President Donald Trump on Jan. 22 minimized the severity of head injuries sustained by US troops during an Iranian missile strike on an Iraqi air base as he was pressed on why he’d claimed no troops had been injured in the attack. “I heard they had headaches and a couple of other things ... and I can report it is not very serious,” Trump said at a press conference in Davos, Switzerland, arguing that potential traumatic brain injuries are less severe than, say, missing limbs.
The Pentagon has given the Navy and other military services conditional approval to resume training of Saudi Arabian nationals in the US. Operational training, such as flying and other non-classroom work, for the approximately 850 Saudis at multiple US bases was suspended on Dec. 10—four days after one Saudi trainee shot and killed three US Navy service members at Naval Air Station Pensacola in Florida.
Pathwaves, a Miami-based digital therapeutics company, has been awarded a US Air Force Small Business Innovation Research (SBIR) Phase I contract through AFWERX and the Air Force Research Lab (AFRL) to advance the development of the NeuroEmpowerment™ methodology. The Pathwaves NeuroEmpowerment™ platform will, for the first time, provide the US Air Force with the ability to objectively quantify their personnel's level of mental function.
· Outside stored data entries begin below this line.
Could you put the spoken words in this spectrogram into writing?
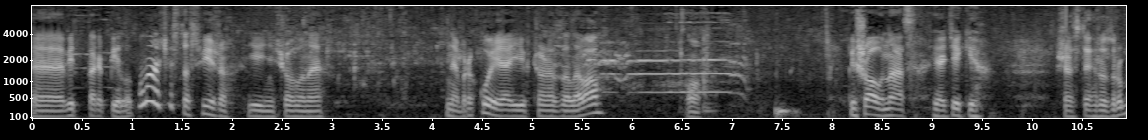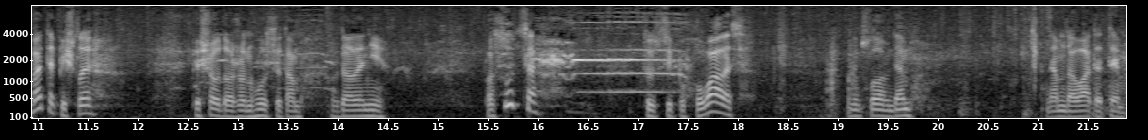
Е, від перепілок. Вона чисто свіжа, їй нічого не, не бракує, я її вчора заливав. О. Пішов у нас, я тільки ще встиг розробити, пішли. Пішов до жонгуси там вдалині пасуться. Тут всі поховались. Одним словом, йдемо йдем давати тим.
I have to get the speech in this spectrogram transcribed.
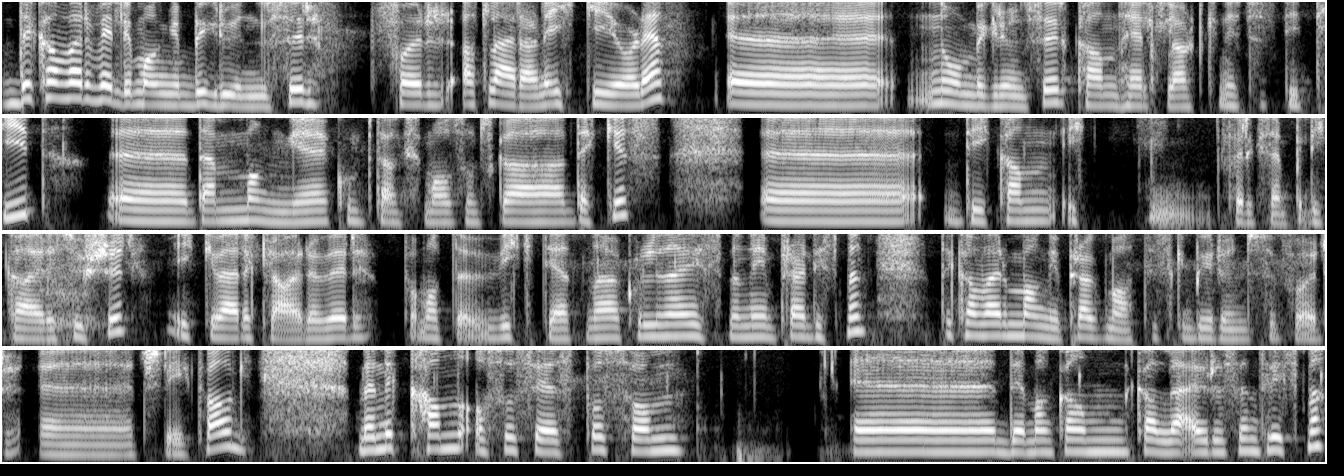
det kan være veldig mange begrunnelser for at lærerne ikke gjør det. Eh, noen begrunnelser kan helt klart knyttes til tid. Eh, det er mange kompetansemål som skal dekkes. Eh, de kan ikke f.eks. ikke ha ressurser, ikke være klar over på en måte viktigheten av kolonialismen og imperialismen. Det kan være mange pragmatiske begrunnelser for eh, et slikt valg. Men det kan også ses på som eh, det man kan kalle eurosentrisme.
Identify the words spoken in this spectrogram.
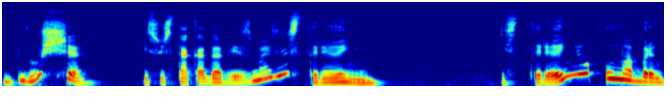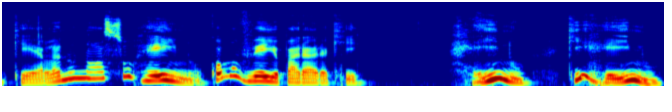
Bruxa? Isso está cada vez mais estranho. Estranho uma branquela no nosso reino. Como veio parar aqui? Reino? Que reino?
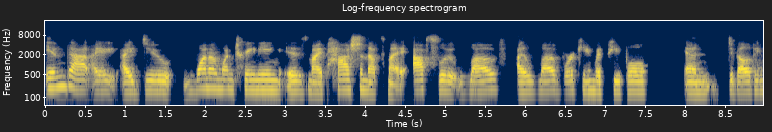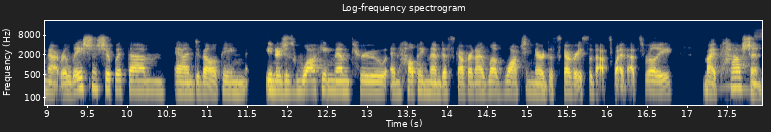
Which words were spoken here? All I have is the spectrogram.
In that I, I do one-on-one training is my passion. That's my absolute love. I love working with people and developing that relationship with them and developing you know just walking them through and helping them discover. And i love watching their discovery. So that's why that's really my passion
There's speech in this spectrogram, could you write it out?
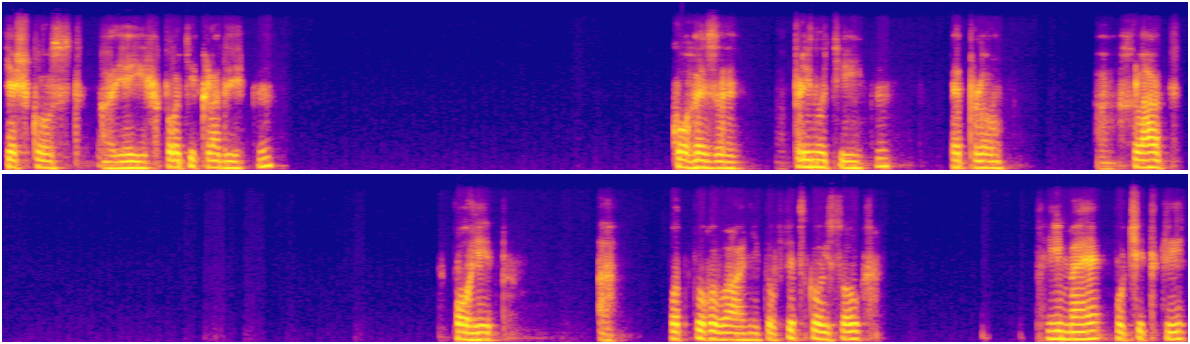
Těžkost a jejich protiklady. Hm? Koheze, plynutí, hm? teplo, a chlad, pohyb a podporování, to všechno jsou přímé počitky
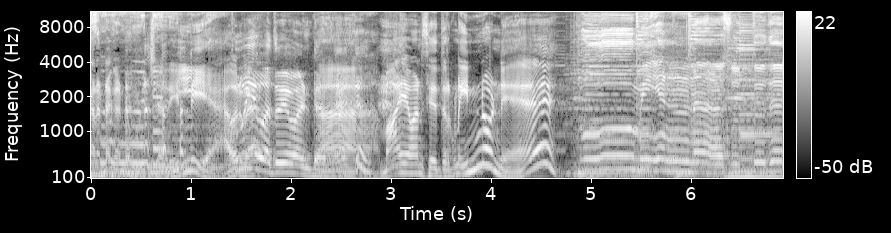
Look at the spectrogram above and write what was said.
கரெக்டா கண்டுபிடிச்சாரு. இல்லையே அவர் வே- தூயவா, தூயவான்ட்டாரு. ஆ, மாயவான் சேர்த்திருக்கணும். இன்னொன்னு பூமி என்ன சுத்துது?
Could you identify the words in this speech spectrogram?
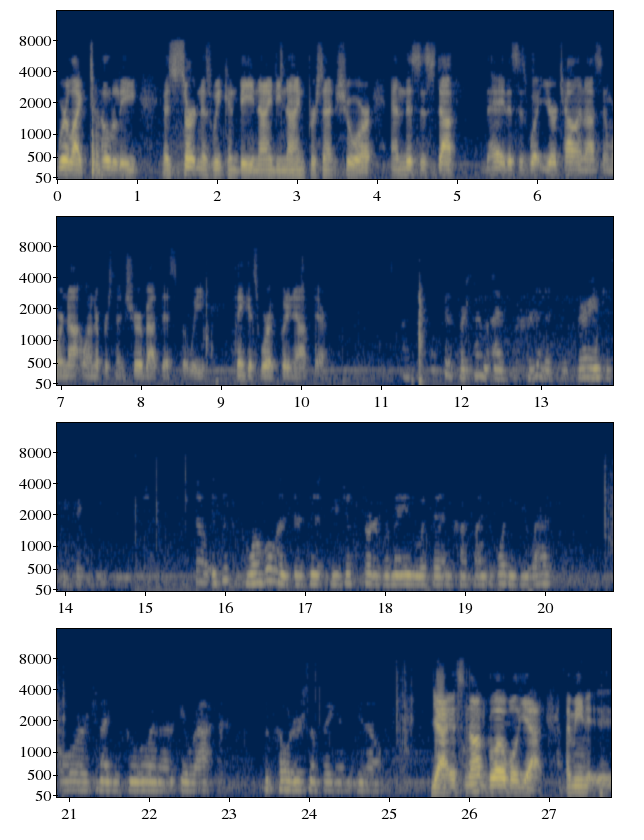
we're like totally as certain as we can be 99% sure and this is stuff hey this is what you're telling us and we're not 100% sure about this but we think it's worth putting out there This is actually the first time I've heard of this. It's very interesting. So is this global, or do you just sort of remain within confines of what is U.S.? Or can I just Google in Iraq zip code or something and, you know? Yeah, it's not global yet. I mean, eh,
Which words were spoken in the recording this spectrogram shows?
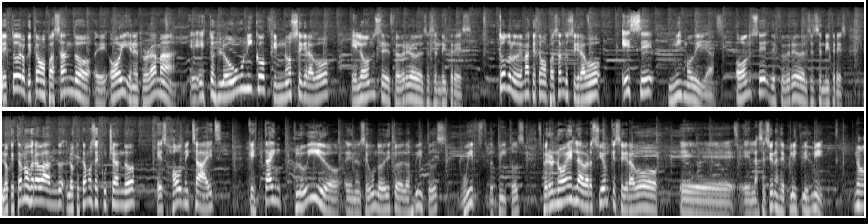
De todo lo que estamos pasando eh, hoy en el programa, eh, esto es lo único que no se grabó el 11 de febrero del 63. Todo lo demás que estamos pasando se grabó ese mismo día, 11 de febrero del 63. Lo que estamos grabando, lo que estamos escuchando es Hold Me Tight, que está incluido en el segundo disco de los Beatles, With the Beatles, pero no es la versión que se grabó eh, en las sesiones de Please Please Me. No,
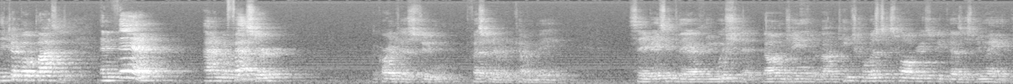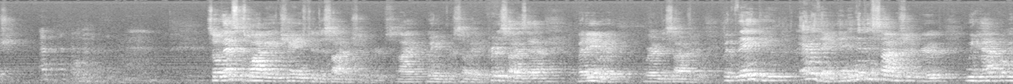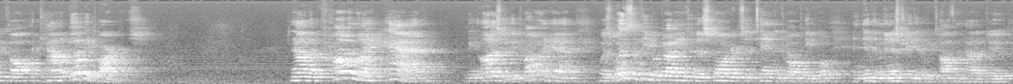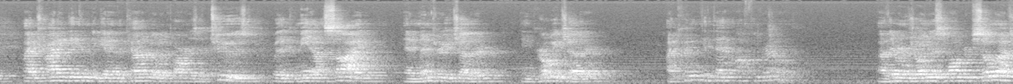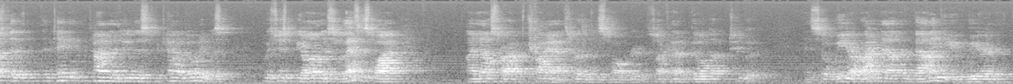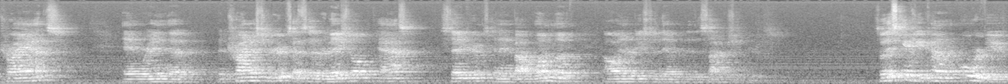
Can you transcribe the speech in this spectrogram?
He took both classes. And then I had a professor, according to a student, professor never did come to me, say basically uh, he wished that Don James would not teach holistic small groups because it's new age. so this is why we changed to discipleship groups. I'm waiting for somebody to criticize that, but anyway, we're in discipleship. But they do everything. And in the discipleship group, we have what we call accountability partners. Now, the problem I had, to be honest with you, the problem I had was once the people got into the small groups of 10 to 12 people and did the ministry that we taught them how to do, I tried to get them to get in accountability partners of twos where they could meet outside and mentor each other and grow each other. I couldn't get that off the ground. Uh, they were enjoying the small group so much that, that taking time to do this accountability was, was just beyond this. So that's just why Triads rather than small groups. So I kind of build up to it. And so we are right now in View, we are in triads, and we're in the, the trimester groups, that's the relational task study groups, and in about one month, I'll introduce to them the discipleship groups. So this gives you kind of an overview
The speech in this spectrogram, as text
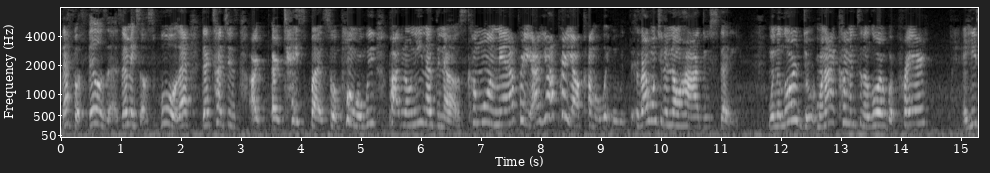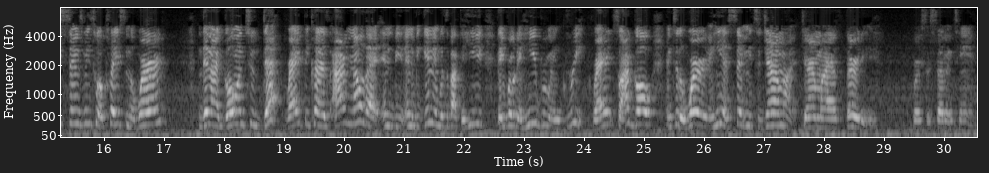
that fulfills us. That makes us full. That that touches our, our taste buds to a point where we probably don't need nothing else. Come on man. I pray I, y'all pray y'all coming with me with this. Because i want you to know how i do study. When the lord when i come into the lord with prayer and he sends me to a place in the word then I go into depth, right? Because I know that in the in the beginning was about the he they wrote in Hebrew and Greek, right? So I go into the word and he has sent me to Jeremiah, Jeremiah 30, verses 17.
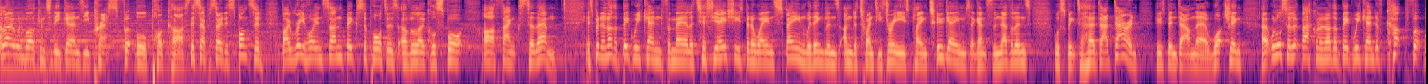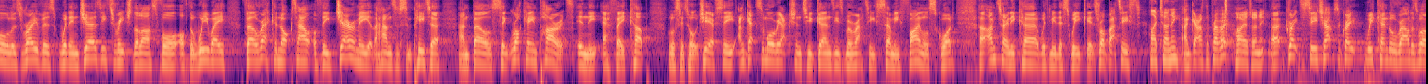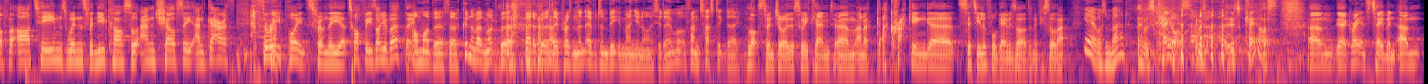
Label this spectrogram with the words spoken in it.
Hello and welcome to the Guernsey Press Football Podcast. This episode is sponsored by Rihoy and Son, big supporters of local sport. Our thanks to them. It's been another big weekend for Maya Le Tissier. She's been away in Spain with England's under 23s, playing two games against the Netherlands. We'll speak to her dad, Darren, who's been down there watching. Uh, we'll also look back on another big weekend of Cup football as Rovers win in Jersey to reach the last four of the Wee Vale Rec are knocked out of the Jeremie at the hands of St Peter, and Bells sink Rocquaine Pirates in the FA Cup. We'll also talk GFC and get some more reaction to Guernsey's Muratti semi final squad. Uh, I'm Tony Kerr. With me this week, it's Rob Batiste. Hi, Tony. And Gareth Le Prevost. Hi, Tony. Uh, great to see you, chaps. A great weekend all round as well for our teams. Wins for Newcastle and Chelsea. And Gareth, three points from the uh, Toffees on your birthday. On my birthday. Couldn't have had much birth- better birthday present than Everton beating Man United. Eh? What a fantastic day. Lots to enjoy this weekend. Um, and a, a cracking uh, City Liverpool game as well. I don't know if you saw that. Yeah, it wasn't bad. It was chaos. it, was, it was chaos. Um, yeah, great entertainment. Um,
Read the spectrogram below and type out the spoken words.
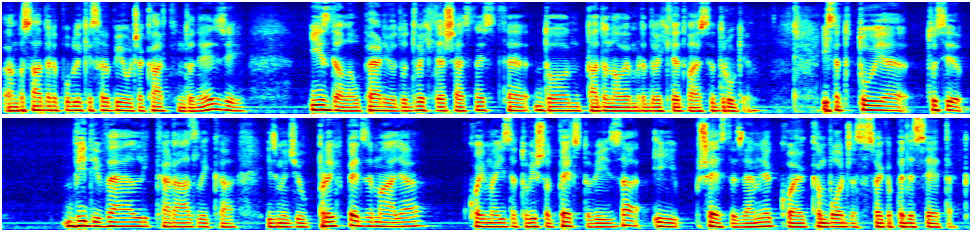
ambasada Republike Srbije u Džakarti, Indoneziji, izdala u periodu od 2016. do tada novembra 2022. I sad tu, je, tu se vidi velika razlika između prvih pet zemalja kojima je izdato više od 500 viza i šeste zemlje koje je Kambođa sa svega 50-ak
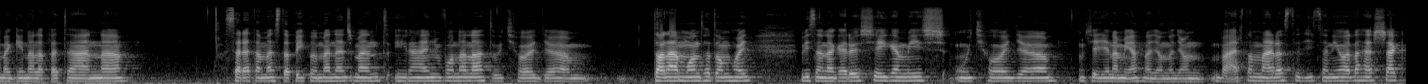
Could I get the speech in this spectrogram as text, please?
meg én alapvetően szeretem ezt a people management irányvonalat, úgyhogy talán mondhatom, hogy viszonylag erősségem is, úgyhogy, úgyhogy én emiatt nagyon-nagyon vártam már azt, hogy így szenior lehessek.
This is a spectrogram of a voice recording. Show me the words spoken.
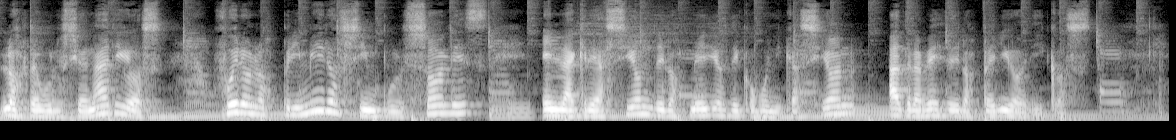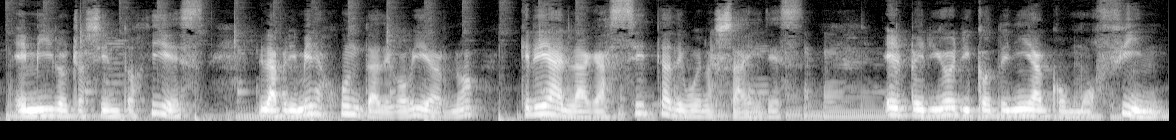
Los revolucionarios fueron los primeros impulsores en la creación de los medios de comunicación a través de los periódicos. En 1810, la primera junta de gobierno crea la Gaceta de Buenos Aires. El periódico tenía como fin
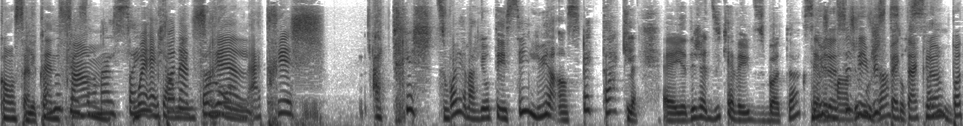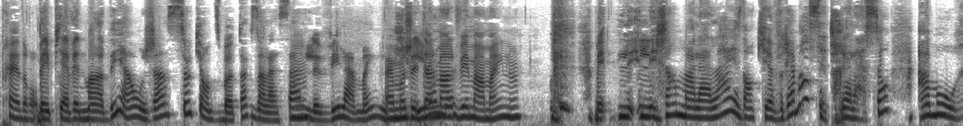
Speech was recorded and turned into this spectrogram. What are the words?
comme certaines femmes. malsain, ouais, elle est pas naturelle, elle triche. À triche, tu vois, il y a Mario Tessé, lui, en spectacle, euh, il a déjà dit qu'il avait eu du botox. Il Oui, je sais, je l'ai vu spectacle-là. scène- Pas très drôle. Ben, puis il avait demandé hein, aux gens, ceux qui ont du botox dans la salle, lever la main. Ben, moi, j'ai là, tellement là, levé ma main. Là. Mais les, gens mal à l'aise, donc il y a vraiment cette relation amoureuse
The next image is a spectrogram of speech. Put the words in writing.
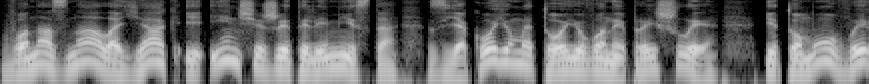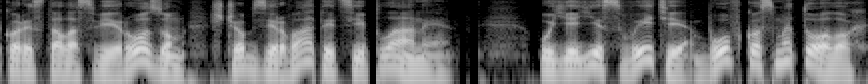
вона знала, як і інші жителі міста, з якою метою вони прийшли, і тому використала свій розум, щоб зірвати ці плани. У її свиті був косметолог,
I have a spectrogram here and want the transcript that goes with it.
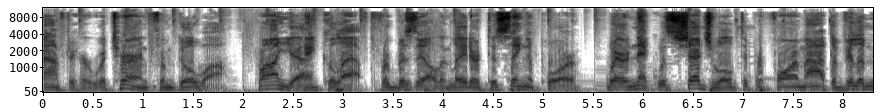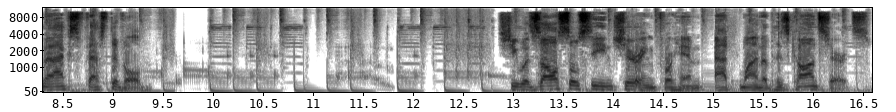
After her return from Goa, Priyanka left for Brazil and later to Singapore, where Nick was scheduled to perform at the Villa Mix Festival. She was also seen cheering for him at one of his concerts.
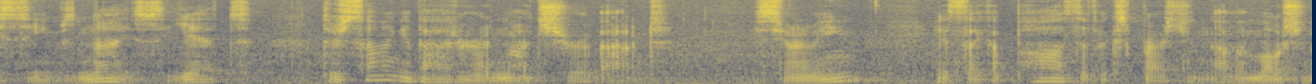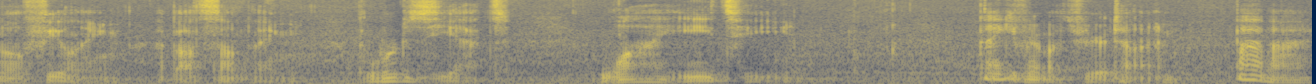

The Pentagon made $35 trillion in accounting adjustments last year alone—a total that’s larger than the entire US economy and underscores the Defense Department’s continuing difficulty in balancing its books.
One satellite per week. That’s what the Pentagon wants industry to provide under its plans to orbit seven new constellations—each with a different function—by the end of 2020.
The new vice chairman of the Joint Chiefs of Staff said the Defense Department needs to fix its requirements processes—not just its acquisition procedures—if it’s going to make real progress toward buying and building software as quickly as Silicon Valley does. And as of now, according to Gen. John Hyten, the process is a “nightmare across the board.”
When an organization understands, communicates, and celebrates its quiddity, it’s far better able to drive culture and all that culture impacts—from recruitment and training to branding, reputation, and beyond. As the nucleus of values shaping organizational culture and metaphorically bringing it to life, quiddity then activates the culture’s self-reinforcing loop in which the celebrations of its history, traditions, and successes further attract and reinforce the bond with its customers, partners, and employees.
Viasat, Inc. recently secured a prime contract from the US Air Force to fortify the tactical data networking capabilities of warfighters. The indefinite-delivery/indefinite-quantity contract, worth a maximum ceiling of $90 million, will enhance situational awareness and mission coordination across military branches with improved communication system in a multi-domain battlespace.
Over the course of a week, the Air Force simulated a missing aircraft, a boat in distress, a tsunami on the western shores of the state, and disruption of cell phone services, all occurring simultaneously and on different islands. The goal was to assess CAP’s ability to operate a large Incident Command Post, fly photography and search and rescue missions, perform ground team operations, and coordinate with multiple agencies such as the Hawaii Emergency Management Agency, Federal Emergency Management Agency, and the US Coast Guard.
The Defense Department needs to do more to track whether its physician and dentist retention and recruitment programs are working, a government watchdog report states. The report concludes that the DOD is not "consistently" tracking what civilians in the same fields earn. And it's not collecting data on retention bonus acceptance rates or determining how much it costs to train a replacement when a physician leaves.
On Jan. 17, 2020, the official Space Force Twitter account tweeted a photo of Gen. John "Jay" Raymond's new operational camouflage pattern working uniform. Raymond was recently sworn in as commander of Space Force and is its only current member. Many on Twitter questioned the need to "blend in" in space (as camouflage uniforms are meant to do). Others asked why the Space Force needs the expense of new uniforms at all.